We've updated our Privacy Policy to make it clearer how we use your personal data.

We use cookies to provide you with a better experience. You can read our Cookie Policy here.

Advertisement
How Have Dinosaur Blood Vessels Survived for Centuries?
News

How Have Dinosaur Blood Vessels Survived for Centuries?

How Have Dinosaur Blood Vessels Survived for Centuries?
News

How Have Dinosaur Blood Vessels Survived for Centuries?

Credit: Boatman et al. and Smithsonian Institute
Read time:
 

Want a FREE PDF version of This News Story?

Complete the form below and we will email you a PDF version of "How Have Dinosaur Blood Vessels Survived for Centuries?"

First Name*
Last Name*
Email Address*
Country*
Company Type*
Job Function*
Would you like to receive further email communication from Technology Networks?

Technology Networks Ltd. needs the contact information you provide to us to contact you about our products and services. You may unsubscribe from these communications at any time. For information on how to unsubscribe, as well as our privacy practices and commitment to protecting your privacy, check out our Privacy Policy

A team of scientists led by Elizabeth Boatman at the University of Wisconsin Stout used infrared and X-ray imaging and spectromicroscopy performed at Berkeley Lab’s Advanced Light Source (ALS) to demonstrate how soft tissue structures may be preserved in dinosaur bones – countering the long-standing scientific dogma that protein-based body parts cannot survive more than 1 million years.

In their paper, the team analyzed a sample from a 66-million-year-old Tyrannosaurus rex tibia to provide evidence that vertebrate blood vessels – collagen and elastin structures that don’t fossilize like mineral-based bone – may persist across geologic time through two natural, protein-fusing “cross-linking” processes called Fenton chemistry and glycation.

First, the scientists used imaging, diffraction, spectroscopy, and immunohistochemistry to establish that structures present in the sample are indeed the animal’s original collagen-based tissue.
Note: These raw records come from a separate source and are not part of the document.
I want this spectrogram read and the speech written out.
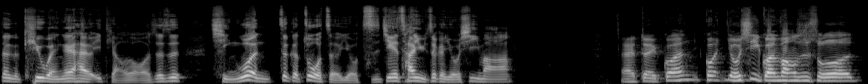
那个 Q&A 还有一条哦，嗯、就是请问这个作者有直接参与这个游戏吗？哎，对，官官游戏官方是说，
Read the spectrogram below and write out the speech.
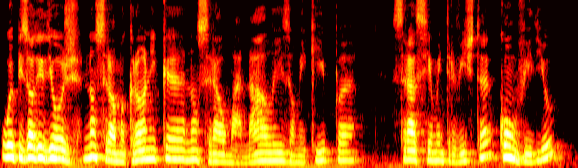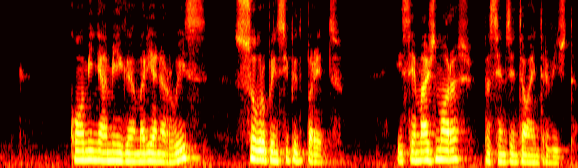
O episódio de hoje não será uma crónica, não será uma análise ou uma equipa, será sim uma entrevista com um vídeo com a minha amiga Mariana Ruiz sobre o princípio de Pareto. E sem mais demoras, passemos então à entrevista.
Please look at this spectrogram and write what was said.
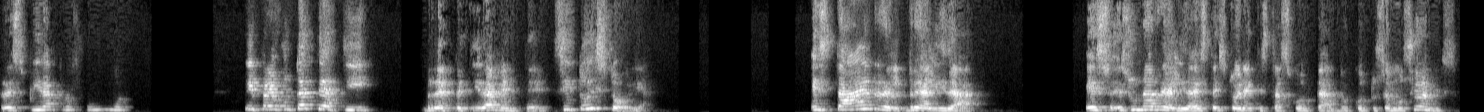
respira profundo. Y pregúntate a ti repetidamente si tu historia está en realidad, es, es una realidad esta historia que estás contando con tus emociones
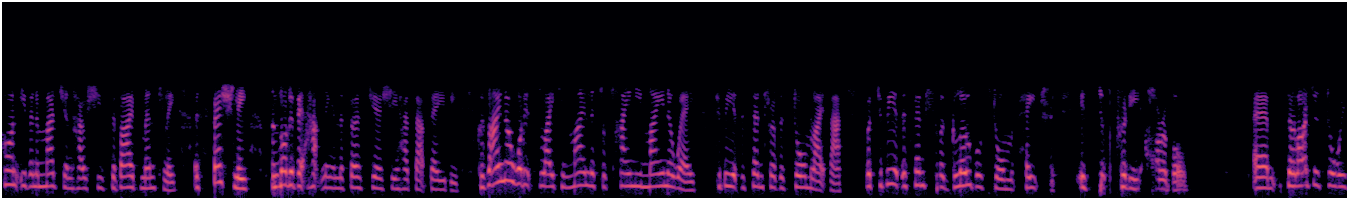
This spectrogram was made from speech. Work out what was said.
can't even imagine how she survived mentally, especially a lot of it happening in the first year she had that baby. Because I know what it's like in my little tiny minor way to be at the center of a storm like that. But to be at the center of a global storm of hatred is just pretty horrible. Um, so I just always,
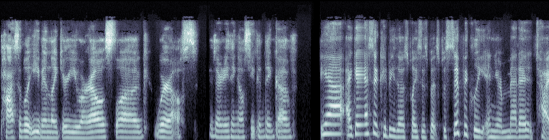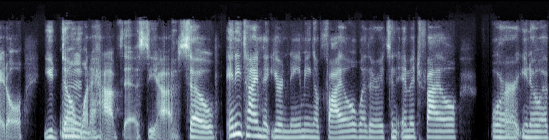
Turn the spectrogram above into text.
possibly even like your URL slug. Where else? Is there anything else you can think of? Yeah, I guess it could be those places, but specifically in your meta title, you don't Mm. want to have this. Yeah. So anytime that you're naming a file, whether it's an image file or, you know, a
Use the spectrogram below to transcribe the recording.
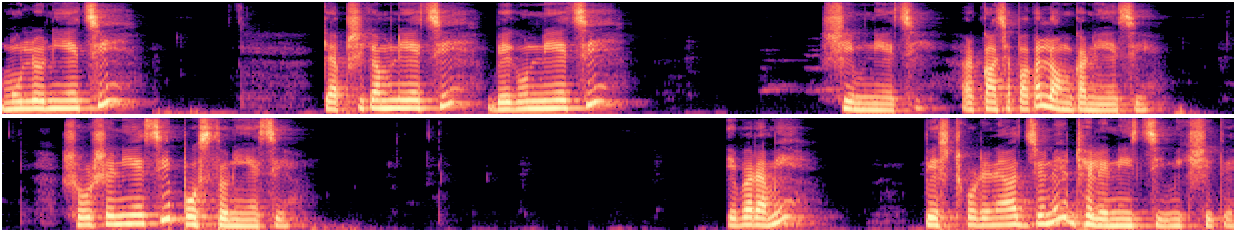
মূলো নিয়েছি। ক্যাপসিকাম নিয়েছি, বেগুন নিয়েছি, শিম নিয়েছি আর কাঁচা পাকা লঙ্কা নিয়েছি। সর্ষে নিয়েছি, পোস্ত নিয়েছি। এবার আমি পেস্ট করে নেওয়ার জন্য ঢেলে নিচ্ছি মিক্সিতে।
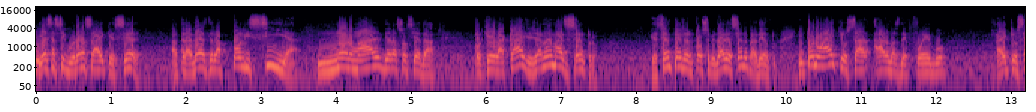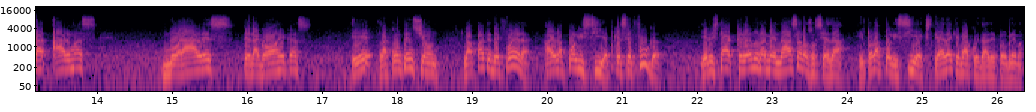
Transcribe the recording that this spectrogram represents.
E essa segurança há que ser através da polícia normal da sociedade. Porque a calle já não é mais centro. O centro tem a possibilidade de centro para dentro. Então não há que usar armas de fogo, há que usar armas morales, pedagógicas e a contenção. Na parte de fora, há a polícia, porque se fuga, Ele está criando uma ameaça à sociedade. Então, a polícia externa que vai cuidar do problema.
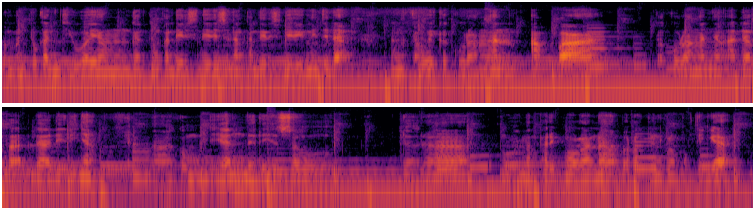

Then, Berkeley Lab co-authors Hoi-Ying Holman and Sirine Fakra respectively performed synchrotron radiation-based Fourier-transform infrared spectromicroscopy (SR-FTIR) to examine how the cross-linked collagen molecules were arranged, and X-ray fluorescence (XRF) mapping to analyze the distribution and types of metal present in T. rex vessels.

“SR-FTIR takes images and spectra of the same sample, and so you can reveal the distribution of protein-folding patterns, which helps to identify the possible cross-linking mechanisms,” said Holman, director of the Berkeley Synchrotron Infrared Structural Biology (BSISB) Imaging Program. Fenton chemistry and glycation are both non-enzymatic reactions – meaning they can occur in deceased organisms – that are driven by the iron present in the body.

“The XRF microprobe revealed the presence of finely crystalline goethite, a very stable iron oxyhydroxide mineral, on the vessels that likely contributed to the preservation of organic molecules,” said Fakra, an ALS research scientist.

The authors believe that the cross-linking reactions they found evidence of, combined with the protection offered from being surrounded by dense mineralized bone, can explain how original soft tissues persist.

Reference

Boatman et al. (2020) Mechanisms of soft tissue and protein preservation in Tyrannosaurus rex. Scientific Reports. DOI: https://doi.org/10.1038/s41598-019-51680-1

This article has been republished from the following materials. Note: material may have been edited for length and content. For further information, please contact the cited source.

Advertisement